→ WHAT TO DO: Reproduce only the lines that begin at the line with "Mel spectrogram, in 2 pictures." and run to the end of the entries; omit every picture.

GIVEN INFORMATION START

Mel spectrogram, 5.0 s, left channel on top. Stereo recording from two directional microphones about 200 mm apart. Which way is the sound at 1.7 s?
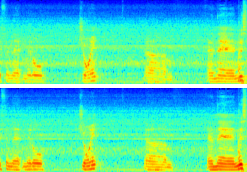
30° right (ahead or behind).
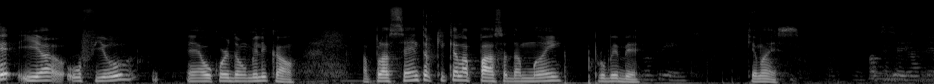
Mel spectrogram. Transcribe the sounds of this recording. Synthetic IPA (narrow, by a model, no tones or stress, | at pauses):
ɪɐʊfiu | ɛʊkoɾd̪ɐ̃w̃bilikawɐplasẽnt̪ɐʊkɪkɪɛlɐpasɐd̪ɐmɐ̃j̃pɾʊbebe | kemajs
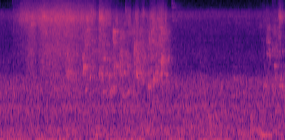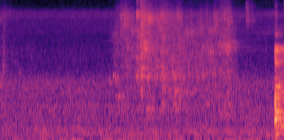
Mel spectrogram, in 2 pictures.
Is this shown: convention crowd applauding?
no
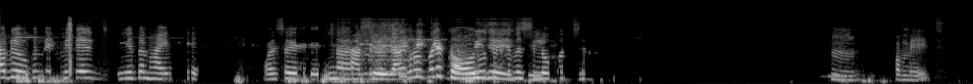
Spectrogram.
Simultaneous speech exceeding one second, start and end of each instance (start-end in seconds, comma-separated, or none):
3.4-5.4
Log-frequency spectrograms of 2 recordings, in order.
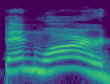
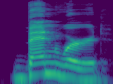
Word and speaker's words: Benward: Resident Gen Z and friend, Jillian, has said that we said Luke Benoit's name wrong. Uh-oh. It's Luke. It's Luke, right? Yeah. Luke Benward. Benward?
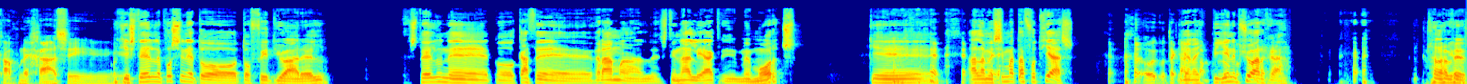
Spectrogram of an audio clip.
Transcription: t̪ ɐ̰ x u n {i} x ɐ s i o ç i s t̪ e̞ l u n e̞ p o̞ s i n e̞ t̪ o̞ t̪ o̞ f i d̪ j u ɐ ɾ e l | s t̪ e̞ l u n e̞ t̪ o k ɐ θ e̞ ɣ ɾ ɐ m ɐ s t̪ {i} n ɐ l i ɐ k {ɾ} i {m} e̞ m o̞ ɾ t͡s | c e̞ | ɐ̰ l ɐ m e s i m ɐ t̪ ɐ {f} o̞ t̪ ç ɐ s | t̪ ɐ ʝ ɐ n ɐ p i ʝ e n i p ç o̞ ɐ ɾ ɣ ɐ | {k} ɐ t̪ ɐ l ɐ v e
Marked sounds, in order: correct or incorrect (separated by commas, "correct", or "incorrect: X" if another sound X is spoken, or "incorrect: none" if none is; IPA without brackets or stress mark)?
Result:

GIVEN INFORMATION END

→ EXERCISE OUTPUT:
Mel spectrogram, in 2 pictures.
Is this shown: convention crowd applauding?
no
Spectrogram.
Simultaneous speech exceeding one second, start and end of each instance (start-end in seconds, comma-separated, or none):
3.4-5.4
Log-frequency spectrograms of 2 recordings, in order.
Word and speaker's words: Benward: Resident Gen Z and friend, Jillian, has said that we said Luke Benoit's name wrong. Uh-oh. It's Luke. It's Luke, right? Yeah. Luke Benward. Benward?
Spectrogram of an audio clip.
Transcription: t̪ ɐ̰ x u n {i} x ɐ s i o ç i s t̪ e̞ l u n e̞ p o̞ s i n e̞ t̪ o̞ t̪ o̞ f i d̪ j u ɐ ɾ e l | s t̪ e̞ l u n e̞ t̪ o k ɐ θ e̞ ɣ ɾ ɐ m ɐ s t̪ {i} n ɐ l i ɐ k {ɾ} i {m} e̞ m o̞ ɾ t͡s | c e̞ | ɐ̰ l ɐ m e s i m ɐ t̪ ɐ {f} o̞ t̪ ç ɐ s | t̪ ɐ ʝ ɐ n ɐ p i ʝ e n i p ç o̞ ɐ ɾ ɣ ɐ | {k} ɐ t̪ ɐ l ɐ v e
Marked sounds, in order: correct or incorrect (separated by commas, "correct", or "incorrect: X" if another sound X is spoken, or "incorrect: none" if none is; IPA without brackets or stress mark)?
Result:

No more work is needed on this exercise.